Jennifer Elder, a 27-year old Victoria native with cornflower blue eyes, loves her work in Canada's tar sands. A certified electrician, Elder is one of three women among 500 employees working on a site two hours away from Fort McMurray.
Only 115 pounds "when soaking wet", Elder has learned to hold her own by wielding a mixture of humour, diplomacy, and a can-do attitude among some of the toughest guys in Alberta. If there's something heavy to lift, Elder goes for it and the guys respect her.
"They're my bros," she says.
Despite extremities in weather, location, and gender imbalance, the delicate-looking Elder says she wakes up every morning and can't wait to go to work.
She relishes the intellectual challenge of analyzing plans and figuring out how the job must be done. She welcomes the challenge of lifting heavy weight and pulling the cables, and can't get enough of working outside; even in the summer when, as some joke, the mosquitoes are as big as cows.
Elder is one of approximately 22,340 workers directly employed in the oil sands, according to the Petroleum Human Resources Council of Canada in 2012. Like Elder, many of these Canadians left behind sluggish job prospects at home to work up north in what has been called "the world's largest industrial project" and, by climate activist Bill McKibben, "the fuse to the carbon bomb."
Jennifer Elder embodies the promise and prosperity of Canada's oil reserves, an environment where hard work leads to high pay and where reliability and skill are rewarded with more responsibility and praise.
Although a 2012 University of Calgary study found that Canadians rank the oil industry at the bottom of a list of trustworthy industries, alongside lawyers and used car salesmen, Elder is quick to point out that not everyone has the luxury of being choosey, or refusing the opportunity available in a multi-billion dollar industry that can't hire enough workers fast enough.
She says her co-workers may not agree with Canada's energy policy and may wish for "greener" jobs, but they choose work in the oil sands over life on welfare back home.
What it's like for a young woman in the oil sands
Right after Elder received her electrician certification in Victoria, the economy went bad. She tried to find work for about eight months, with no luck. A friend's dad had a trade workers' company in Fort McMurray. He needed some electricians and asked her to come up.
"I didn't even know what the oil sands were. I just thought I was going to be doing regular commercial work. I didn't know it got freezing.
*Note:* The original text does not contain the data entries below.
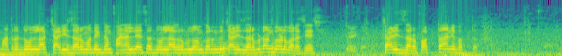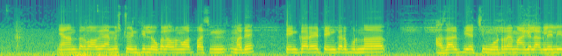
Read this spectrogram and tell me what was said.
मात्र दोन लाख चाळीस हजारमध्ये एकदम फायनल द्यायचा. दोन लाख रुपये लोन करून देऊ. चाळीस हजार रुपये डाऊन पेमेंट भरायचं याची. चाळीस हजार फक्त आणि फक्त. यानंतर भाऊ M S twenty local Aurangabad पासिंगमध्ये टँकर आहे. टँकर पूर्ण हजार पी एचची मोटर आहे मागे लागलेली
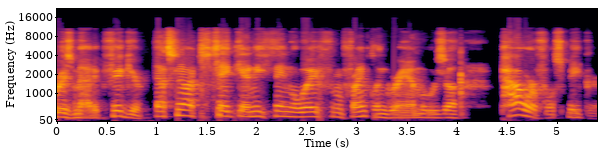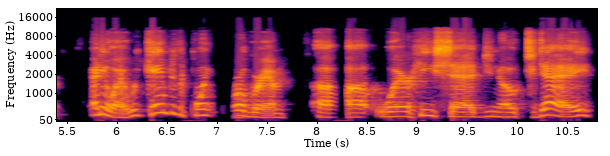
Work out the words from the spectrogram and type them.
charismatic figure. That's not to take anything away from Franklin Graham, who's a powerful speaker. Anyway, we came to the point in the program uh, where he said, you know, today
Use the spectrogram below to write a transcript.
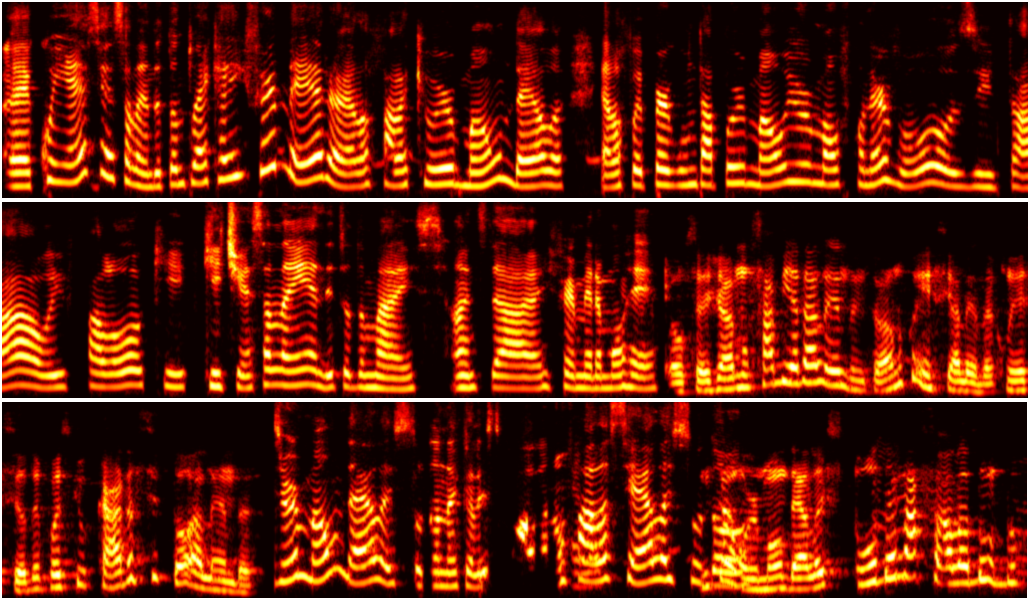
é, conhecem essa lenda. Tanto é que a enfermeira, ela fala que o irmão dela, ela foi perguntar pro irmão e o irmão ficou nervoso e tal, e falou que, que tinha essa lenda e tudo mais, antes da enfermeira morrer. Ou seja, ela não sabia da lenda, então ela não conhecia a lenda. Ela conheceu depois que o cara citou a lenda. Mas o irmão dela estudou naquela escola, não Ela- fala se ela estudou. Então, o irmão dela estuda na sala do, do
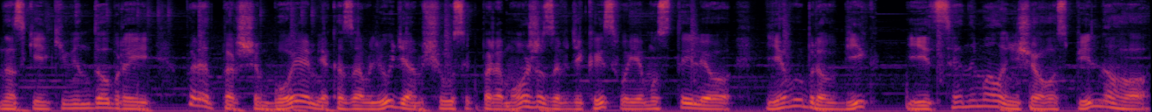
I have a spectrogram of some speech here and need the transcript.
наскільки він добрий. Перед першим боєм я казав людям, що Усик переможе завдяки своєму стилю. Я вибрав бік. І це не мало нічого спільного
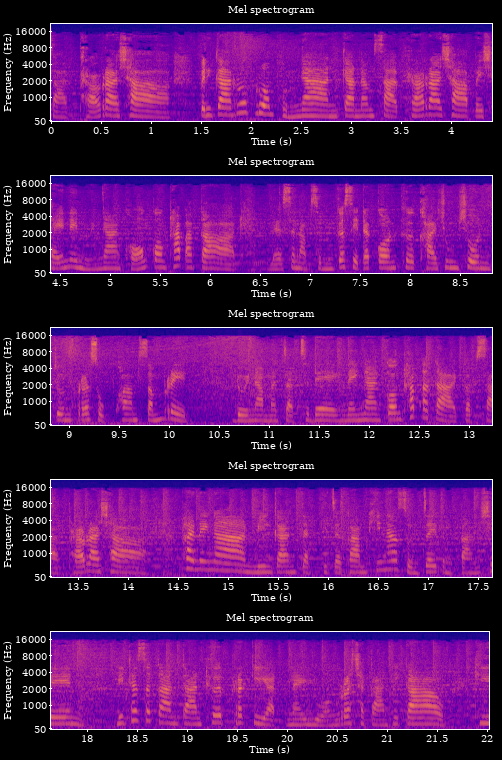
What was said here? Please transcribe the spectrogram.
ศาสตร์พระราชา เป็นการรวบรวมผลงานการนำศาสตร์พระราชาไปใช้ในหน่วยงานของกองทัพอากาศ และสนับสนุนเกษตรกรเครือข่ายชุมชนจนประสบความสำเร็จ โดยนำมาจัดแสดงในงานกองทัพอากาศกับศาสตร์พระราชา ภายในงานมีการจัดกิจกรรมที่น่าสนใจต่างๆ เช่น นิทรรศการการเทิดพระเกียรติในหลวงรัชกาลที่ 9 ที่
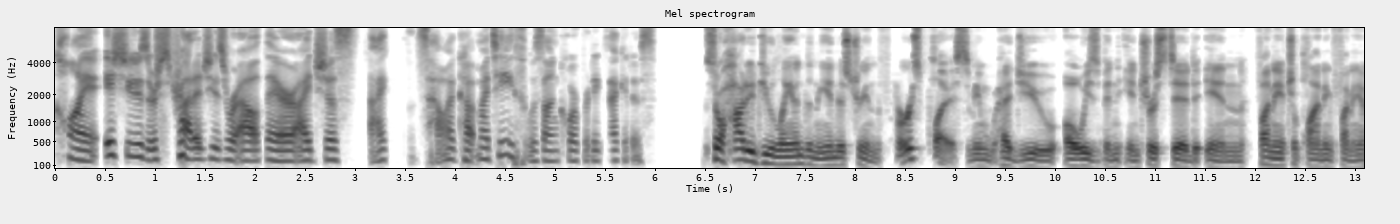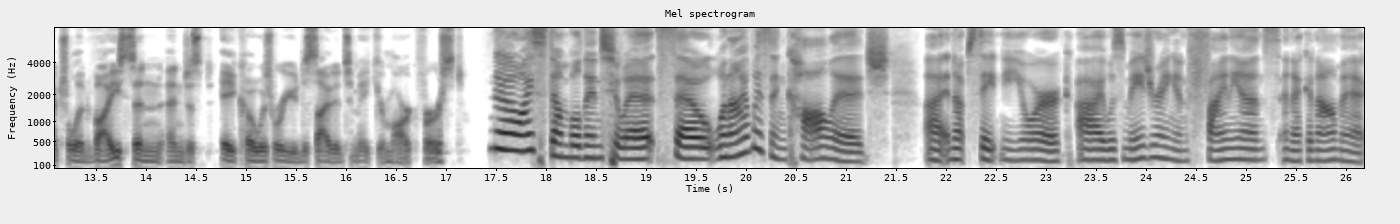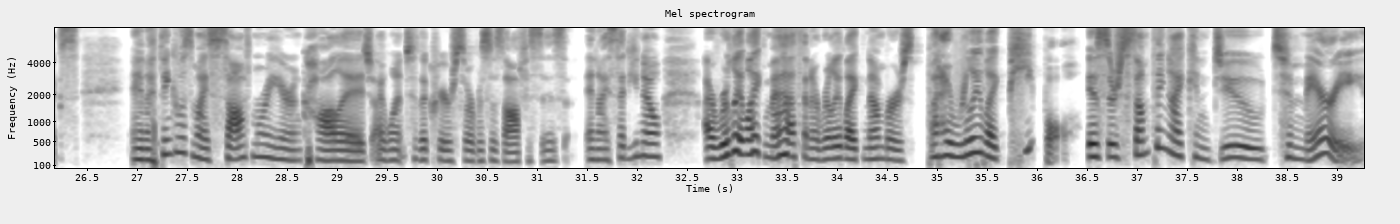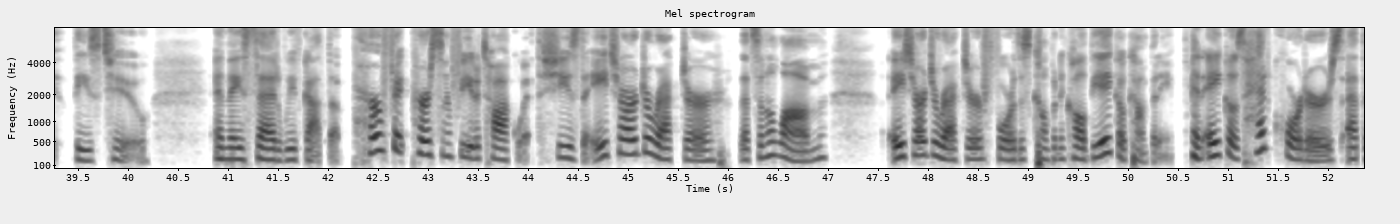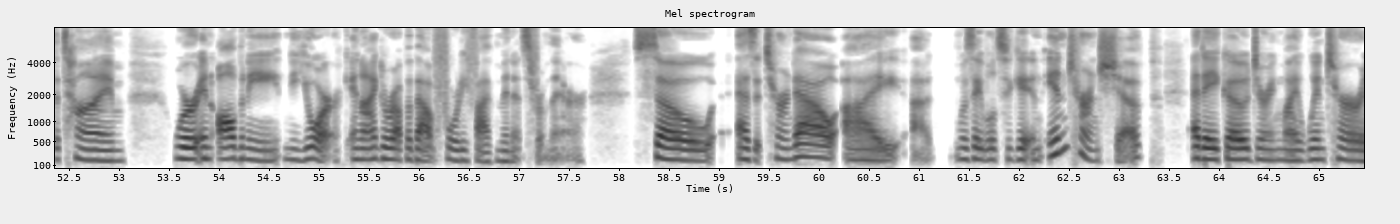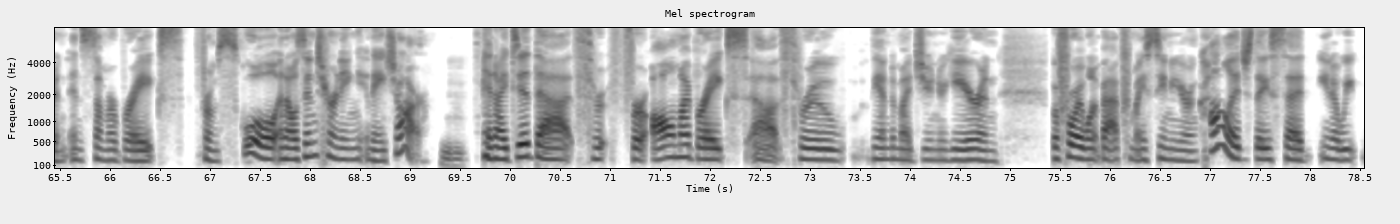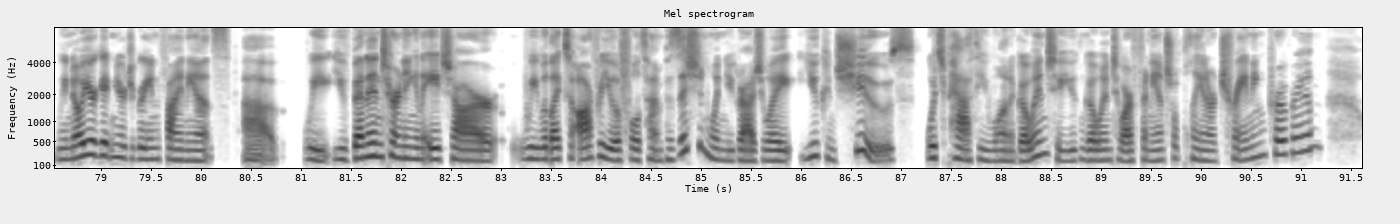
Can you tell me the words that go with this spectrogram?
client issues or strategies were out there. I just I that's how I cut my teeth was on corporate executives. So, how did you land in the industry in the first place? I mean, had you always been interested in financial planning, financial advice, and and just Ayco was where you decided to make your mark first? No, I stumbled into it. So, when I was in college uh, in upstate New York, I was majoring in finance and economics. And I think it was my sophomore year in college, I went to the career services offices and I said, you know, I really like math and I really like numbers, but I really like people. Is there something I can do to marry these two? And they said, We've got the perfect person for you to talk with. She's the HR director, that's an alum. HR director for this company called the Ayco Company. And Ayco's headquarters at the time were in Albany, New York, and I grew up about 45 minutes from there. So, as it turned out, I uh, was able to get an internship at Ayco during my winter and, and, summer breaks from school, and I was interning in HR. Mm-hmm. And I did that th- for all my breaks uh, through the end of my junior year. And before I went back for my senior year in college, they said, you know, we, we know you're getting your degree in finance. Uh, we you've been interning in HR. We would like to offer you a full-time position when you graduate. You can choose which path you want to go into. You can go into our financial planner training program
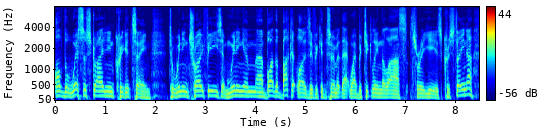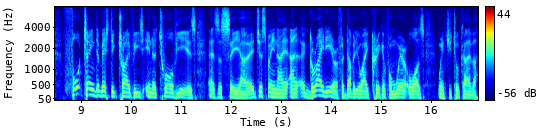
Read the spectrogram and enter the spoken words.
of the West Australian cricket team to winning trophies and winning them uh, by the bucket loads, if we can term it that way, particularly in the last three years. Christina, 14 domestic trophies in her 12 years as a CEO. It's just been a, a great era for WA cricket from where it was when she took over.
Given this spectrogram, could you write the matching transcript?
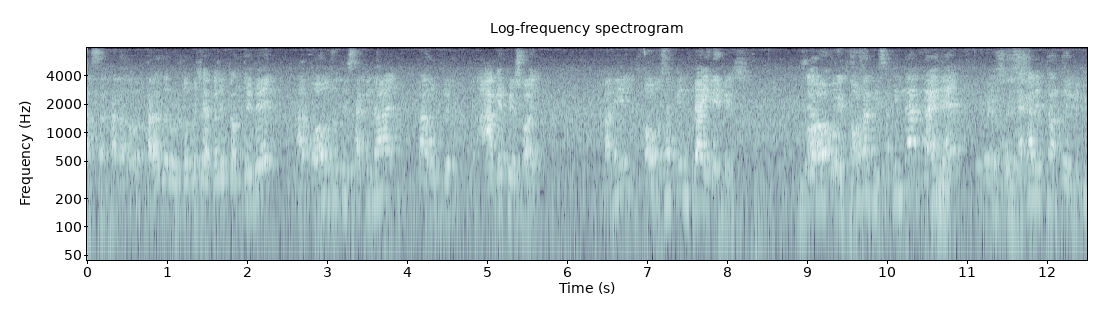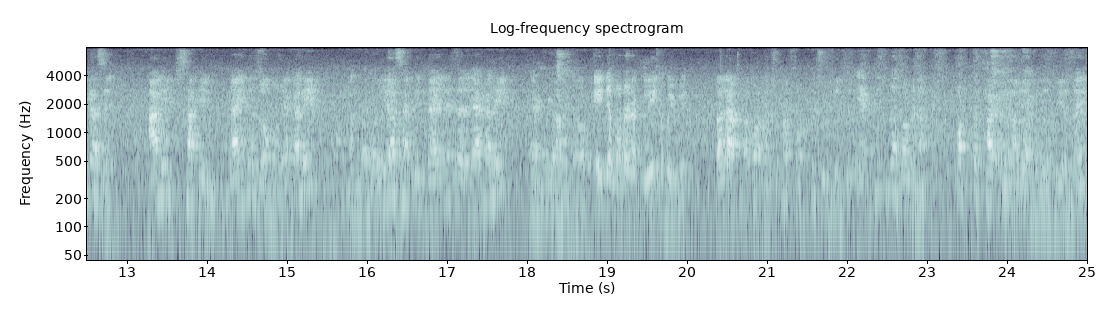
আচ্ছা খারা জবর খারাজের উল্টো টানতে হইবে। আর অ যদি সাকিন হয় তার উপরে আগে পেশ হয়। মানে অ সাকিন ডাইনে বেশ কি সাকিন না ডাইনে একালিপ টানতে হইবে ঠিক আছে? আলিফ সাকিন ডাইনে জবর। একালিপ ইয়া সাকিন ডাইনে একালিপ এইটা মনে রাখলেই হইবে। তাহলে আপনাকে অনেক সময় পড়তে সুবিধা একদিন হবে না পড়তে থাকবে না আল্লাহ যাই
I didn't know it got down to minus 45 degrees Celsius."
She found out fast, she said, laughing during a recent interview on a balmy summer day in Vancouver.
"We've had to go up in the air when it was 50 below with the wind blowing. It gets cold. You're wearing so many layers of clothing that just doing a small task takes 10 minutes. When it gets to a certain temperature, you work 10 minutes on, 10 minutes off. It gets pretty intense, particularly up at 40 to 108 feet in the air."
The work involves "laying the wire for motors, drillers, steam generators, oil treatment buildings, motor control stations. The crew pulls it for all the small gadgets, float transmitters, everything that measures the oil in the tanks or the pipes, limit transmitters."
Her last project involved building new infrastructure for a Canadian company that then went into the U.S. They engineer a lot of equipment. They also build. They have a place where they build the flare stacks.
"We manufacture a lot of the equipment the oil sands need. The MCC is the motor control centre where all of our power is fed from. They'll build that and then ship it up. Ninety-nine per cent of the infrastructure gets to the oil sands by semi-trucks. We manufacture in Nisku, Alberta and then ship it about four-five hour drive to oil sands."